I’ve just started reading Denialism by Michael Specter (haven’t gotten deeply enough into it to determine whether I agree with all the negative reviews–which I haven’t read deeply anyway so as to not bias myself). It’s the latest in a number of influences ranging from a scientific-rationalist-transhumanist partner, to reading things like Dawkins’ The Selfish Gene, balancing out a lot of the more woo-woo reading and interaction I do. I’m of the firm belief that my spirituality does not have to be antithetical to science; in fact, I see science as an augmentation of my understanding of my cosmology. Totemism, for example, stems in large part from a metaphorical extrapolation of human observations of animal behavior. And there are plenty of ridiculous and even unsafe behaviors that can come as a result of being chronically ungrounded and out of touch with consensus reality (regardless of how much you personally disagree with that reality, it’s still important to be keenly aware of its existence and the mutual effect you and it have on each other).
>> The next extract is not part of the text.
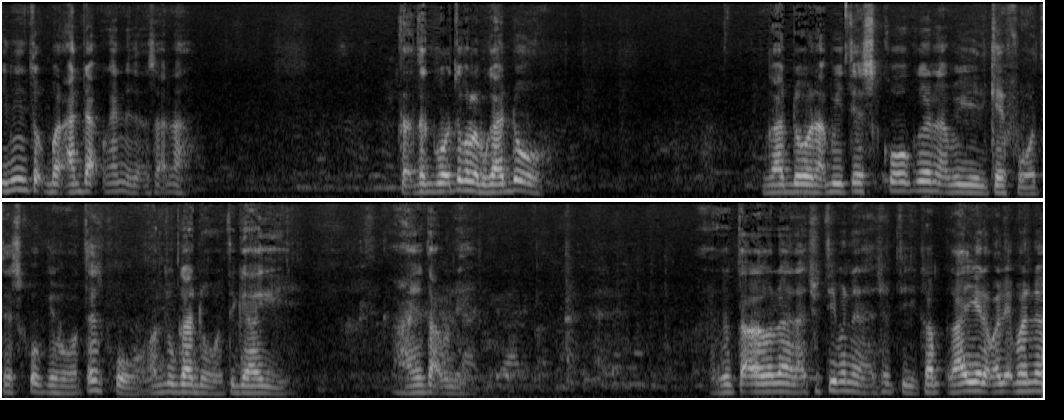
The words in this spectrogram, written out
ini untuk beradab kan? Tak salah. Tak tegur tu kalau bergaduh. Gaduh nak pergi Tesco ke nak pergi Carrefour? Tesco, Carrefour, Tesco. Itu gaduh tiga hari. Ha, ini tak boleh. Itu tak boleh nak cuti mana nak cuti. Raya nak balik mana?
One of the things that I tell people curious about totemism is that one of the best ways to get to know totems is to study their natural history and biology, to get to know the physical animals attached to the totems. What I see all too often is a romanticization of animals, and a lack of understanding of actual animal behavior. For instance, there’s the oft-related myth that non-human animals never injure or kill another except in self-defense or for food. Yet this ignores a host of documented, and sometimes common, animal behaviors. Male lions taking over a new pride will kill the young of their predecessors so they can breed with the lionesses. Male dolphins rape females. Foxes and other canine/vulpine predators have been known to kill an entire flock of chickens (or, in the case of larger predators, sheep), much more than they can eat and cache.
And there are other projections of human ideals onto animals. Look at the lone wolf, for example. In American culture, rugged individualism is prized, and wolves are often seen as the symbol of the wild (independence). Thus the ideal of the “lone wolf”. Yet in actuality, a lone wolf is generally one who is marked for death if s/he can’t find a pack to join. S/he may be too old, or may have been driven from the family pack to avoid inbreeding. Hunting large ungulates, which are important food in cold months especially, is too dangerous to do alone–a single kick from an elk can snap a wolf’s jaw or leg, which is essentially a death sentence. Hence wolves having evolved to hunt in packs. Therefore, the lone wolf ideal is just that–an ideal, not reality.
Even concepts that were made in good science at the time can be changed. L. David Mech, for example, has publicly rescinded the alpha wolf concept he introduced way back when. That’s not a bad thing, as far as I’m concerned. Science is not a perfect system, but it is designed to minimize errors. You simply can’t have a 0% rate of errors when dealing with human perception and behavior.
And natural history and biology are ways for me to gain better understanding of the totems and animal spirits I work with, as well as the greater cosmology (way of understanding the universe) I work with. I’m admittedly fond of myth and metaphor as structures for understanding, but I keep them in addition to, not opposed to, literal, materialistic, scientific explanations. I know, for example, that my perception of Brown Bear being a totem of healing for me has a good deal to do with human interpretation of certain traits and behaviors of brown bears, and the mythos that has grown up around that. That doesn’t mean that physical brown bears will walk up to me and give me a healing herb if I end up sickened in a forest in Alaska. I’d rather know how to safely avoid conflict with large omnivorous animals that could do me some serious damage if I don’t respect them and their territories.
I am even more convinced that one of the best ways to get to know more about a totem is to study the behaviors and other traits of its physical counterparts, whether you have access to the animals themselves directly or only through media. Not only does it give one better knowledge about the animal, but it also helps to reduce unhealthy romanticization that can give incorrect information about the physical animals, which can then lead to inaccurate public perception which can affect the realities of things like species management and reintroduction efforts. Yes, we want people to know that grey wolves are not the vicious killers that European-based folklore paints them to be. But we do need to acknowledge the complaints of ranchers who actually have lost stock to wolves; if they feel heard and included in the debates, then perhaps they’ll be more amenable to finding solutions that benefit the wolves but don’t leave the ranchers completely out of the loop. (Hence not hyper-romanticizing wolves as never, ever preying on livestock, etc.)
I have a longer post on science and spirituality I want to write at some point, the gist of which is “Science is not a way of controlling the world; it is a way of understanding the world. You don’t make reality happen through science, and it’s not some force to be combated with magic or spirituality. It’s simply a systematic way of perceiving the world in great detail, and that does not have to be antithetical to spirituality”.